Monday, January 23, 2012

Large Campaign Contributions Flow to New York Republicans Who Voted to Support Same Sex Marriage

The Fight in the November Elections Will be a Fair Fight

New York state’s Republican controlled state senate voted to allow same sex marriage in the state after four Republicans switched their position and voted in favor of the measure.  The outrage from Conservatives was immediate and strong.

Same-sex marriage opponents have promised to target them when all state lawmakers face re-election in November.

“All the money in the world isn’t going to buy them out of the fact that they’re about to lose an election,” said Brian Brown, the president of the National Organization for Marriage, which opposed the New York law and has said it will spend heavily to oust the four senators.

“People are outraged by what they’ve done, and they are going to be held accountable,” he said.

Now that may be true, but the issue will be decided in the November elections, and for once, the Conservatives will not be able to drown out their opponents with a huge advantage in fund raising.  These Republicans will have the monetary means to wage a vigorous defense.

State Senator Roy J. McDonald, a Republican who is a Vietnam veteran from Saratoga County, became a momentary folk hero for many gay people when he blurted out that people who were unhappy with his support for same-sex marriage “can take the job and shove it.” He raised about $447,000 in the six months following the vote, about 27 times more than he had raised in the same period in 2009.

Senator Stephen M. Saland, a Republican lawyer from Poughkeepsie whose decision to support same-sex marriage became clear only when he rose to speak during the vote, raised $425,000. For rank-and-file lawmakers in Albany, those are large sums — both men raised more in the latter half of 2011 than did the Senate majority leader, Dean G. Skelos, a Long Island Republican.

Senator Mark Grisanti, a first-term Republican from Buffalo, raised $325,000 in the six months after the vote.

Michael McKeon, a 48-year-old California insurance executive who describes his political stance as “just to the left of being far left,” said he had never supported a Republican in his life before hearing Mr. Grisanti’s speech on the Senate floor during the same-sex marriage debate.

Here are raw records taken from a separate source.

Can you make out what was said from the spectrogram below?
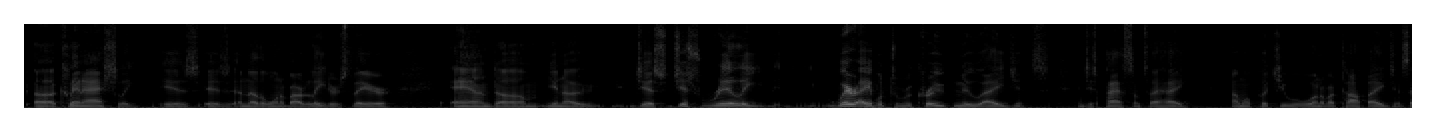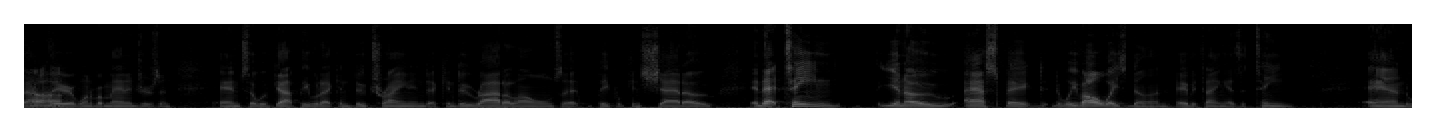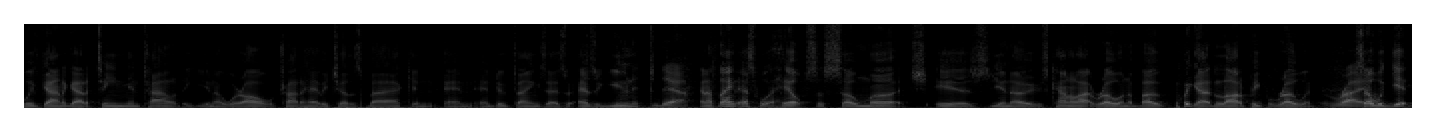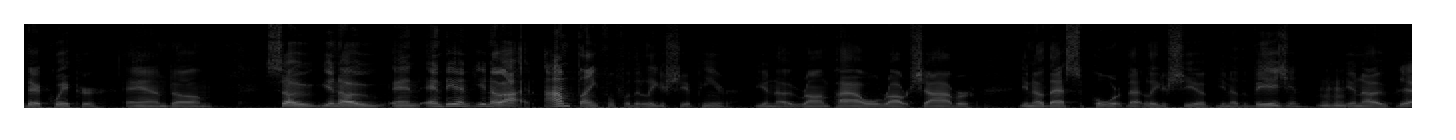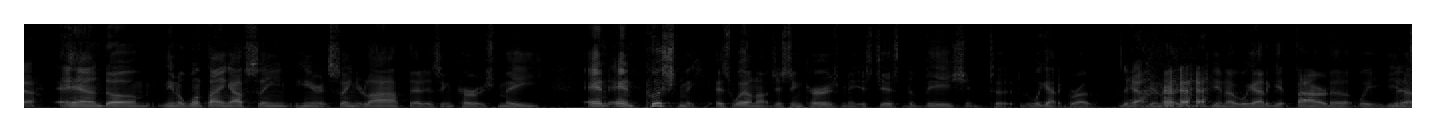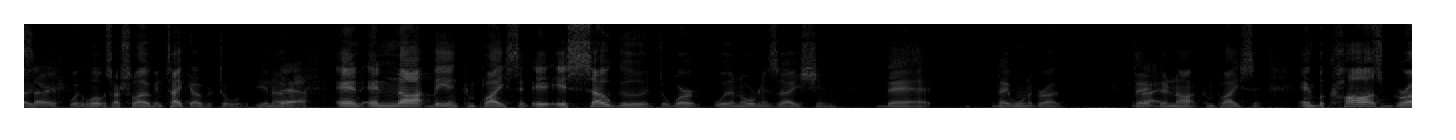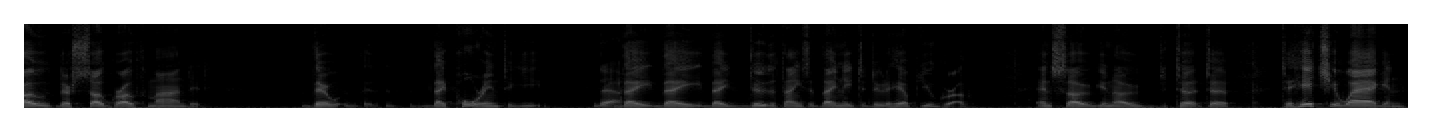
uh, Clint Ashley is is another one of our leaders there, and um, you know, just just really, we're able to recruit new agents and just pass them. Say, hey, I'm gonna put you with one of our top agents out Uh-huh. there, one of our managers, and and so we've got people that can do training, that can do ride-alongs, that people can shadow, and that team, you know, aspect. We've always done everything as a team and we've kind of got a team mentality. You know, we're all try to have each other's back and, and, and do things as as a unit. Yeah. And I think that's what helps us so much is you know it's kind of like rowing a boat. We got a lot of people rowing, Right. so we get there quicker. And um, so you know, and and then you know, I I'm thankful for the leadership here. You know, Ron Powell, Robert Shiver. You know that support, that leadership. You know the vision. Mhm. You know, Yeah. and um, you know, one thing I've seen here at Senior Life that has encouraged me and and pushed me as well, not just encouraged me, is just the vision to we got to grow. Yeah. You know, you know, we got to get fired up. We, you Yes, know, sir. wh- what was our slogan? Takeover tour. You know, Yeah. And and not being complacent. It, it's so good to work with an organization that they want to grow. They're, Right. they're not complacent, and because growth, they're so growth minded. They they pour into you. Yeah. They they they do the things that they need to do to help you grow, and so you know to to to hitch your wagon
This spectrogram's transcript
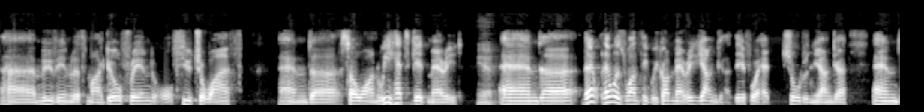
uh, move in with my girlfriend or future wife and uh, so on. We had to get married. Yeah. And uh, that, that was one thing. We got married younger, therefore had children younger, and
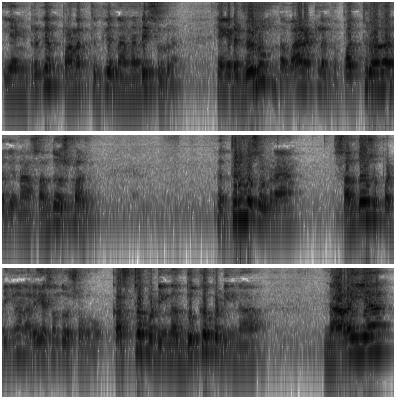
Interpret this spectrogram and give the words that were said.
என்கிட்ட இருக்க பணத்துக்கு நான் நன்றி சொல்கிறேன் என்கிட்ட வெறும் இந்த வாலெட்டில் இப்போ பத்து ரூபா தான் இருக்குது நான் சந்தோஷமா இருக்கேன். நான் திரும்ப சொல்கிறேன் சந்தோஷப்பட்டீங்கன்னா நிறைய சந்தோஷம் வரும். கஷ்டப்பட்டீங்கன்னா துக்கப்பட்டீங்கன்னா நிறைய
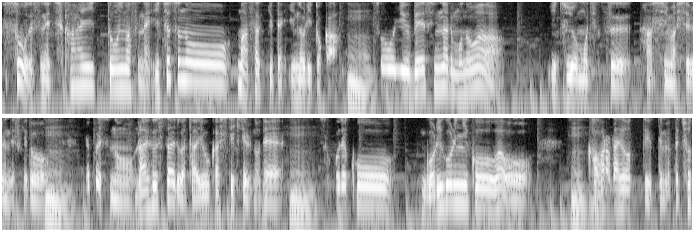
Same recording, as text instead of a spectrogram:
そうですね、近いと思いますね。一応その、まあさっき言った祈りとか、うん。そういうベースになるものは、一応持ちつつ発信はしてるんですけど、うん。やっぱりその、ライフスタイルが多様化してきてるので、うん。そこでこう、ゴリゴリにこう、和を、うん。瓦だよって言っても、やっぱりちょっ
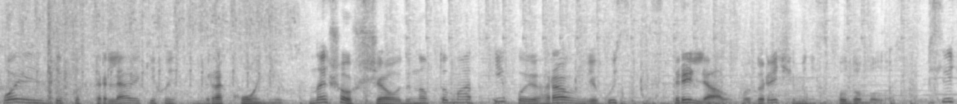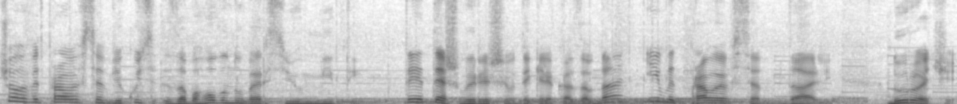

So the race for these four state senators will be totally obscured by the Presidential race.  But their ability to raise this kind of money is a reason why the races should not be obscure, and as to the fact that they will be defeated for re-election, well don’t bet the farm.  Voters respect courage and conviction and in some cases they will vote for courage and conviction even when those convictions are not what the voter supports.  Voters are smart enough to know that a politician of integrity is such a rare animal that when you get one you keep it, rather than contribute to the drive to render such a person extinct.

No comments:

Post a Comment